The Majority of Health Systems are Confident That They are Well-Positioned for the Future
Most (83%) health system executives believed that their system was well-positioned for the future under the current organizational structure. Many stated that their organization had become more agile and adaptible, making them less vulnerable to exertnal disruption and workforce turnover.
“We feel we’ve made the right structural changes, including more specific communication plans and a structure that allows us to act swiftly but comprehensively. The changes have led to more collaboration across the system as opposed to continued initiatives within each business unit.” (CNO)
Those executives who do not currently feel well-positioned have concerns around the training and education of employees, expressing that they need to work on talent development, employee engagement, and an infrastructure to facilitate long-term sustainability.
“Favorable positioning is the driving force behind this work, and just because we were well-positioned for the last 20 years doesn’t mean we will be for the next. Now it’s time to focus on education and talent development.” (CSO)
In this survey, the Academy has identified how health systems are managing change in terms of organizational structure. In the midst of the dynamic changes occurring in healthcare today, most notably a shift from volume-based care to value-based models, health system leaders are determining how to best position themselves for the future. An orientation toward value requires providers to develop new capabilities to manage clinical and financial risk. Similar to what Lumeris sees in the market, surveyed organizations are at different levels of restructuring based on their market, readiness, and current structure. Success in organizational restructuring mirrors key elements of what is required for successful value-based care delivery. Respondents indicate that alignment on strategy and values, the right leadership and governance structure, and clear communication at all levels all drive effective change in the organization.
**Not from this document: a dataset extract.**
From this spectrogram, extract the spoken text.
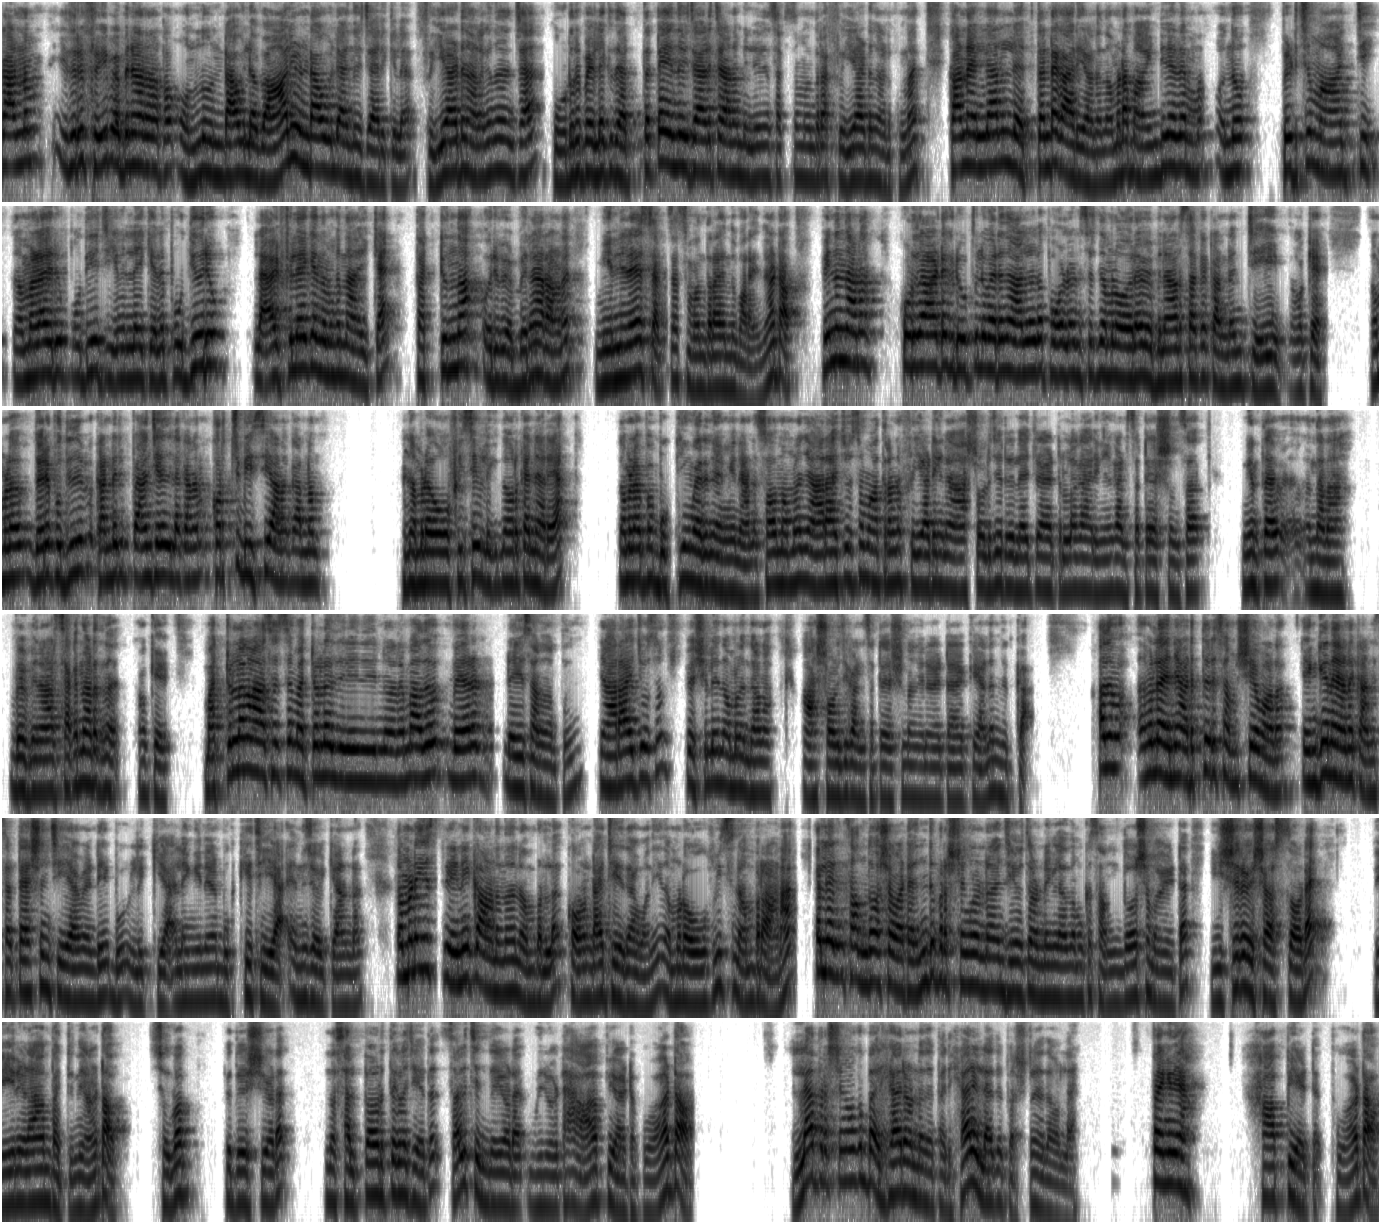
കാരണം ഇതൊരു ഫ്രീ വെബിനാറാണ് അപ്പം ഒന്നും ഉണ്ടാവില്ല വാല്യൂ ഉണ്ടാവില്ല എന്ന് വിചാരിക്കില്ല. ഫ്രീ ആയിട്ട് നൽകുന്നതെന്ന് വെച്ചാൽ കൂടുതൽ പേരിലേക്ക് ഇത് എത്തട്ടെ എന്ന് വിചാരിച്ചാണ് മില്ലിയൻ സക്സസ് മന്ത്ര ഫ്രീ ആയിട്ട് നടത്തുന്നത്. കാരണം എല്ലാവരിലും എത്തേണ്ട കാര്യമാണ്. നമ്മുടെ മൈൻഡിനെ ഒന്ന് പിടിച്ചു മാറ്റി നമ്മളെ ഒരു പുതിയ ജീവനിലേക്ക് അല്ലെങ്കിൽ പുതിയൊരു ലൈഫിലേക്ക് നമുക്ക് നയിക്കാൻ പറ്റുന്ന ഒരു വെബിനാറാണ് മില്ലിയൻ സക്സസ് മന്ത്ര എന്ന് പറയുന്നത്. കേട്ടോ. പിന്നെന്താണ്? കൂടുതലായിട്ട് ഗ്രൂപ്പിൽ വരുന്ന ആളുകളുടെ പോൾ അനുസരിച്ച് നമ്മൾ ഓരോ വെബിനാർസ് ഒക്കെ കണ്ടന്റ് ചെയ്യും. ഓക്കെ നമ്മൾ ഇതുവരെ പുതിയത് കണ്ടന്റ് പ്ലാൻ ചെയ്തില്ല. കാരണം കുറച്ച് ബിസിയാണ് കാരണം നമ്മുടെ ഓഫീസിൽ വിളിക്കുന്നവർക്ക് തന്നെ അറിയാം. നമ്മളിപ്പോൾ ബുക്കിംഗ് വരുന്നത് എങ്ങനെയാണ്. സോ നമ്മൾ ഞായറാഴ്ച ദിവസം മാത്രമാണ് ഫ്രീ ആയിട്ട് ഇങ്ങനെ ആസ്ട്രോളജി റിലേറ്റഡ് ആയിട്ടുള്ള കാര്യങ്ങൾ കൺസൾട്ടേഷൻസ് ഇങ്ങനത്തെ എന്താണ് വെബിനാർസ് ഒക്കെ നടത്തുന്നത്. ഓക്കെ മറ്റുള്ള ക്ലാസ്സസ് മറ്റുള്ള എന്ന് പറയുമ്പോൾ അത് വേറെ ഡേയ്സ് ആണ്. നടത്തുന്നത് ഞായറാഴ്ച ദിവസം സ്പെഷ്യലി നമ്മൾ എന്താണ് ആസ്ട്രോളജി കൺസൾട്ടേഷൻ അങ്ങനെയായിട്ടൊക്കെയാണ് നിൽക്കുക. അത് അതുപോലെ തന്നെ അടുത്തൊരു സംശയമാണ്. എങ്ങനെയാണ് കൺസൾട്ടേഷൻ ചെയ്യാൻ വേണ്ടി വിളിക്കുക? അല്ലെങ്കിൽ ബുക്ക് ചെയ്യുക എന്ന് ചോദിക്കാറുണ്ട്. നമ്മുടെ ഈ സ്ക്രീനിൽ കാണുന്ന നമ്പറിൽ കോൺടാക്ട് ചെയ്താൽ മതി. നമ്മുടെ ഓഫീസ് നമ്പറാണ് എല്ലാവരും സന്തോഷമായിട്ട് എന്ത് പ്രശ്നങ്ങളുണ്ടാകും ജീവിതത്തിലുണ്ടെങ്കിൽ അത് നമുക്ക് സന്തോഷമായിട്ട് ഈശ്വരവിശ്വാസത്തോടെ നേരിടാൻ പറ്റുന്നതാണ് കേട്ടോ. ശുഭ പ്രതീക്ഷയോടെ. സൽപ്രവൃത്തികൾ ചെയ്ത് സൽചിന്തയോടെ മുന്നോട്ട് ഹാപ്പി ആയിട്ട് പോവാം കേട്ടോ. എല്ലാ പ്രശ്നങ്ങൾക്കും പരിഹാരം ഉണ്ടെന്ന് പരിഹാരം ഇല്ലാത്ത പ്രശ്നം ഏതാ ഉള്ളത് അപ്പൊ എങ്ങനെയാ? ഹാപ്പി ആയിട്ട് പോവാം കേട്ടോ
These elements also support health systems as they focus on value—delivering improved clinical and financial outcomes while pursuing improved physician engagement and consumer satisfaction.
Profile of Participating Health Systems
Participating Health Systems
In March 2018, The Academy conducted the fourteenth round of its quarterly strategic survey among 18 senior health system executives, including: CEOs, COOs, CFOs, CMOs, CNOs, and CSOs. The survey for the interview consisted of: (1) a tracking section that provides insight into trends around primary strategic areas; (2) a special topic area that allows for an in-depth look into a timely, developing issue. Innovation, consumer engagement, ambulatory and real estate strategies, physician alignment, bundling, data analytics, telehealth, pharmacy strategies, branding, health policy, cost reduction, cybersecurity, and disruption were topics of previous surveys.
Lumeris serves as a long-term operating partner for organizations that are committed to the transition from volume-to value-based care and delivering extraordinary clinical and financial outcomes. We guide health systems and providers through seamless transitions from volume to value, enabling them to deliver improved and more affordable care across populations—with better outcomes. And, we work collaboratively with payers to align contracts and engage physicians in programs that drive high-quality, cost-effective care with satisfied consumers—and engaged physicians.
An industry recognized leader, Lumeris won the 2018 Best in KLAS award for value-based care managed services for helping clients deliver improved clinical and financial outcomes. This was the third year it received this distinguished award. For the past seven years, Essence Healthcare, Lumeris’ inaugural client with more than 65,000 members in Missouri and Illinois, has received 4.5 to 5 Stars from the Centers for Medicare and Medicaid Services. Lumeris is committed to delivering these same results with its multi-payer/multi-population clients to meet their goals and missions.